This was what they call a reduction cool firing, a specialty of USU it seems, a different way of firing a wood kiln. The pots are fired to a lower temperature over about 30 hours and then the kiln is brought down in temp slowly with continued stoking to keep the kiln in reduction (starved of oxygen). The basic idea of a reduction cool is to manipulate the iron in the clay or glazes.  The colour palette is subtle, and this particular firing there seemed to be lots of red and black. 
Robin has been working with an idea recently to try and direct flame through holes in saggars that he has built specifically to hold some of his forms. The work related to this idea turned out as he intended and are really quite beautiful. He cleaned them up that afternoon to use in his critique the next day. 

He was happy with the dialogue that this idea created in his crit and it looks as though he is going to continue with it and see where it takes him. 

Saturday, March 14, 2009

Landscapes Inbetween

We made it safely back to Utah, and lucky to have had two gloriously sunny days with clear roads for our entire journey south. Here's a look at the landscapes between Nelson B.C. and Logan UT. 

It was a long trip!

Friday, March 13, 2009

Spring Break ends

Our spring break trip back to Canada felt like a whirlwind of activity; catching up with friends, tying up loose ends and getting a good dose of unseasonably cold Kootenay mountain air. 

We tried to make a point to really relax while we were back and not feel the pressure to try and do too much. Robin was more successful at this, enjoying lazy mornings with Oso Negro coffee in hand, some great quality lunch and dinner dates with friends and even managed to fit in a stress free firing of his wood kiln. 

I inevitably tried to accomplish 101 things all on the last day of course, but was able to catch up with many friends and loved ones during the other four days we were home. 

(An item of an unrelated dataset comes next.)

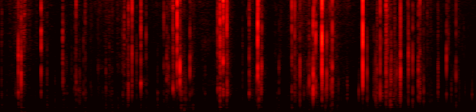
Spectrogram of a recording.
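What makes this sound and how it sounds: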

Even Isla and Roscoe had their fair share of playdates and it was a good thing we packed all our winter wear since the temperatures were colder than normal for this time of year, but at least the sunshine was aplenty.  

Many thanks to my sister and her family for letting us take over their home while they were down in sunny Mexico. We sadly missed them this trip back, but are grateful to have had a familiar home to go back to.